Extracted records:

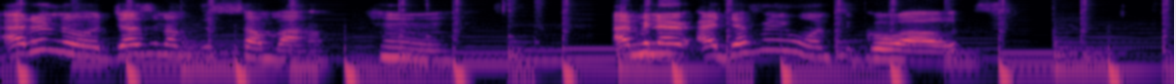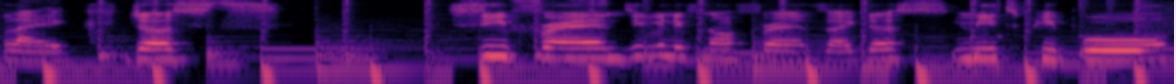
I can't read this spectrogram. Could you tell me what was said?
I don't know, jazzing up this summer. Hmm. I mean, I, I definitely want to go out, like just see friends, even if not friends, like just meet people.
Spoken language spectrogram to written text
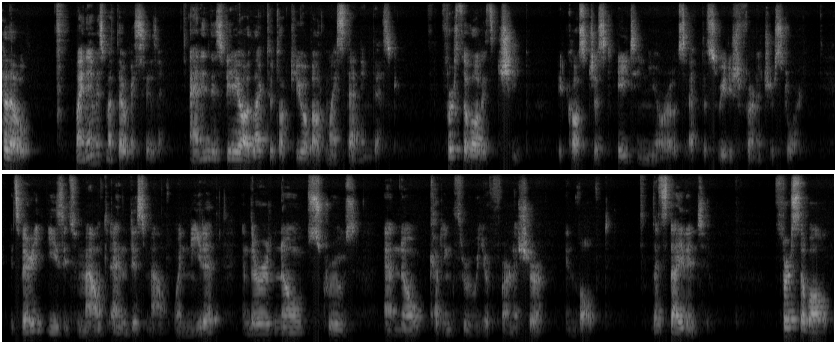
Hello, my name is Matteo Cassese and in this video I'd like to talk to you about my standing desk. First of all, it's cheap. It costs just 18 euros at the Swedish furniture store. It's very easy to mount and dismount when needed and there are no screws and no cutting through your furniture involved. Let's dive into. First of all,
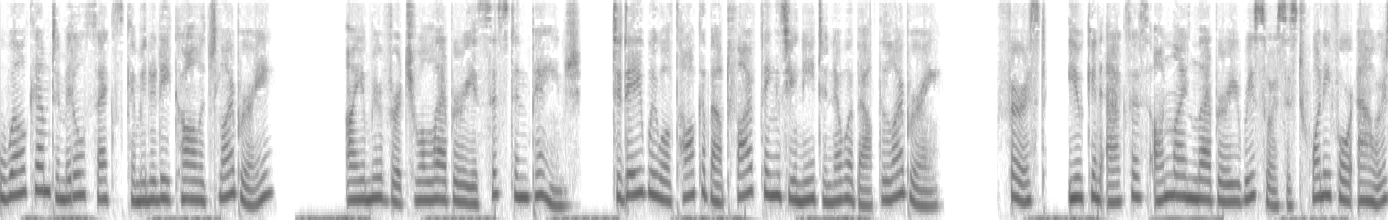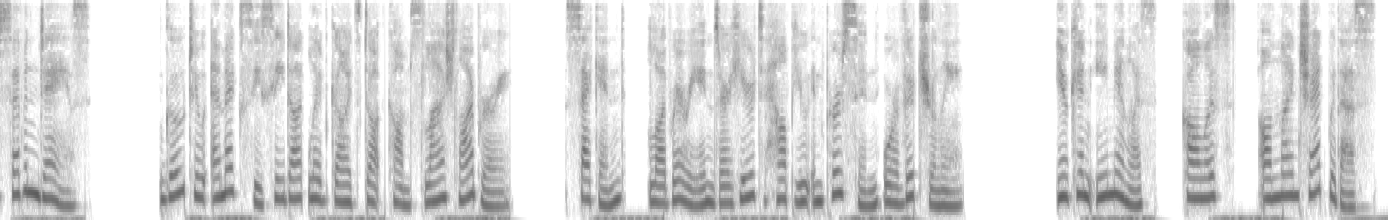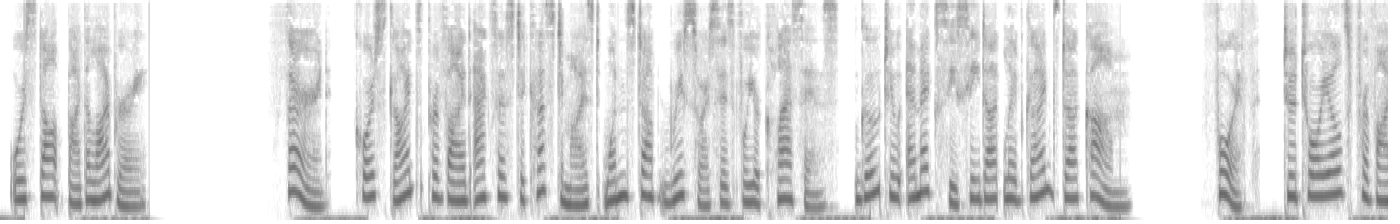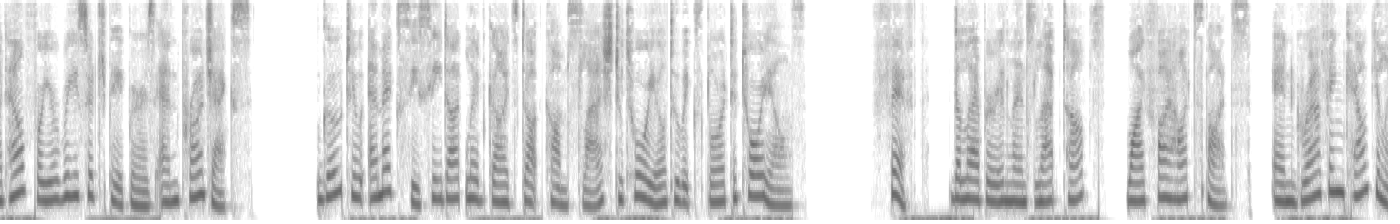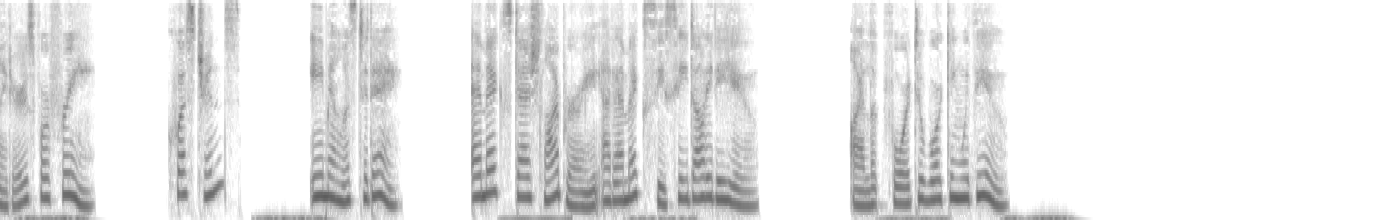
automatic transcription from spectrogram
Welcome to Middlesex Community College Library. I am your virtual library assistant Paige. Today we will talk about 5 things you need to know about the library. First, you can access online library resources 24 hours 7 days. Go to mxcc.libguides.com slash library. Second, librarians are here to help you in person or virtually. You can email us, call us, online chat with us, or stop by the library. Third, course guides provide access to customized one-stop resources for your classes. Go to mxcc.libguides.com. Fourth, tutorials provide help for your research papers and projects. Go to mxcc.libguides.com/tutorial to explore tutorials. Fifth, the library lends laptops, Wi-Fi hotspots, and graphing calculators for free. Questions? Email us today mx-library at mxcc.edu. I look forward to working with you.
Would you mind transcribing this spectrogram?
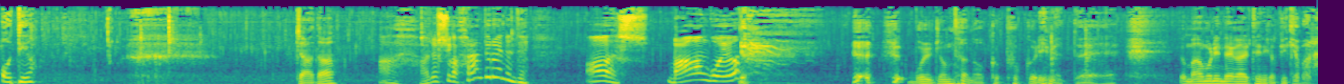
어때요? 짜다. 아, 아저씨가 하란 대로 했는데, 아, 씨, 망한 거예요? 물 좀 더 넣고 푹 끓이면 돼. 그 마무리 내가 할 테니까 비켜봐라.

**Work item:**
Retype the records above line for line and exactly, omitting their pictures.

**Answer for this exercise:**
I can't read this spectrogram. Could you tell me what was said?
I don't know, jazzing up this summer. Hmm. I mean, I, I definitely want to go out, like just see friends, even if not friends, like just meet people.
Spoken language spectrogram to written text
Hello, my name is Matteo Cassese and in this video I'd like to talk to you about my standing desk. First of all, it's cheap. It costs just 18 euros at the Swedish furniture store. It's very easy to mount and dismount when needed and there are no screws and no cutting through your furniture involved. Let's dive into. First of all,
automatic transcription from spectrogram
Welcome to Middlesex Community College Library. I am your virtual library assistant Paige. Today we will talk about 5 things you need to know about the library. First, you can access online library resources 24 hours 7 days. Go to mxcc.libguides.com slash library. Second, librarians are here to help you in person or virtually. You can email us, call us, online chat with us, or stop by the library. Third, course guides provide access to customized one-stop resources for your classes. Go to mxcc.libguides.com. Fourth, tutorials provide help for your research papers and projects. Go to mxcc.libguides.com/tutorial to explore tutorials. Fifth, the library lends laptops, Wi-Fi hotspots, and graphing calculators for free. Questions? Email us today mx-library at mxcc.edu. I look forward to working with you.
Would you mind transcribing this spectrogram?
어때요? 짜다. 아, 아저씨가 하란 대로 했는데, 아, 씨, 망한 거예요? 물 좀 더 넣고 푹 끓이면 돼. 그 마무리 내가 할 테니까 비켜봐라.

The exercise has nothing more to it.